After over a decade of playing MMOs, what’s my favorite part about all these games? It definitely wasn’t the leveling grind. It wasn’t always about the story either, or about how challenging the dungeons and raids were. It has always been about playing with people, playing with friends, and succeeding together.

To build a delightful and fun product, you kinda need a team that knows how to have fun together too.

Roles can switch, depending on different situations. In a raid, the tank can be taken out. The whole party can be wiped out, but the dragoon, a melee DPS, can step up to do his best to pull aggro from the boss, while the healers attempt to resurrect the tank and the rest of the party.

In real life, things aren’t all that different either. Roles switch, tasks get transferred, depending on situations, people’s availability, and different problems faced. Ultimately it’s not about roles. It’s not about classes. It’s about a group of folks getting together as a party to conquer dungeons/raids and the most difficult bosses. I mean the dungeon boss fights, not the boss paying your salaries (although sometimes the real life bosses are indeed the boss fights 😆).

Does it really matter whether you label it Agile, or Scrum, or some other project management framework?

I think Agile was never about project management. It was never supposed to be a question of Waterfall versus Agile, or what methodology allows for faster development or higher quality software. Ultimately, being Agile is about building team culture, aligned values and principles, responsibilities and ownership, and relationships and communications amongst team members. And only with all of those aligned and in place, do you get your high performing team. And with that high performing team, you get the improved results.

The Agile dungeon manifesto

Individuals and interactions over processes and tools.
Team dynamics and communication matter more than anything else in a dungeon or raid. The same goes for software development. How the team functions together and communicates effectively is more important than trying to measure them with some arbitrary statistic like “velocity”. Having the DPS players scoring record-level damage outputs doesn’t matter if the dungeon still wipes because the healer or tank died.

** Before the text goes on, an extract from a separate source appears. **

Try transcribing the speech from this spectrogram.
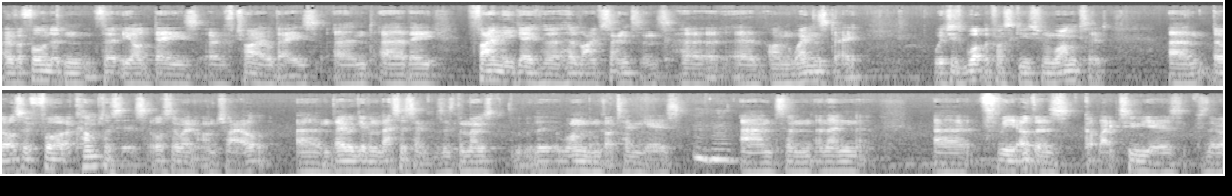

Working software over comprehensive documentation.
There’s no need for a hundred-percent rigid strategy before going into a raid, because things will definitely change. Not everything is going to play out perfectly. But the objectives and deliverables do need to be clear. All party members should know what that product vision is, and how they can contribute towards it. Beyond that, a high performing team can hit the ground running and clear a dungeon together, even if it’s their first time.

Customer collaboration over contract negotiation.
Unfortunately in the real world, the customer isn’t an NPC quest giver with a fixed “kill 5 rats” quest with a 50-gold reward. A customer’s needs can evolve. Working together with the customer is probably much more effective than treating the customer like the dungeon boss. No point arguing at the tail-end — rather, keep them engaged throughout the development process.

Responding to change over following a plan.
Adaptability matters a great deal in a world full of unexpected obstacles. Everyone has a role and responsibility, but what matters more is being aware of what’s going on, and picking up the slack where possible. Just like a Red Mage DPS resurrecting the healer in a raid in FFXIV.

Does it mean we will always succeed? No. Sometimes it takes multiple tries before we successfully clear a dungeon. Embrace change and unpredictability — focus instead on building a team that performs well, not a game where every move and outcome is pre-fixed.

So are you ready to build your own high performance dungeon party to take on those savage tier raids?

I think we are ready for Savage Raids!

P.S. I guess in some ways, does that make LinkedIn the Party Finder tool?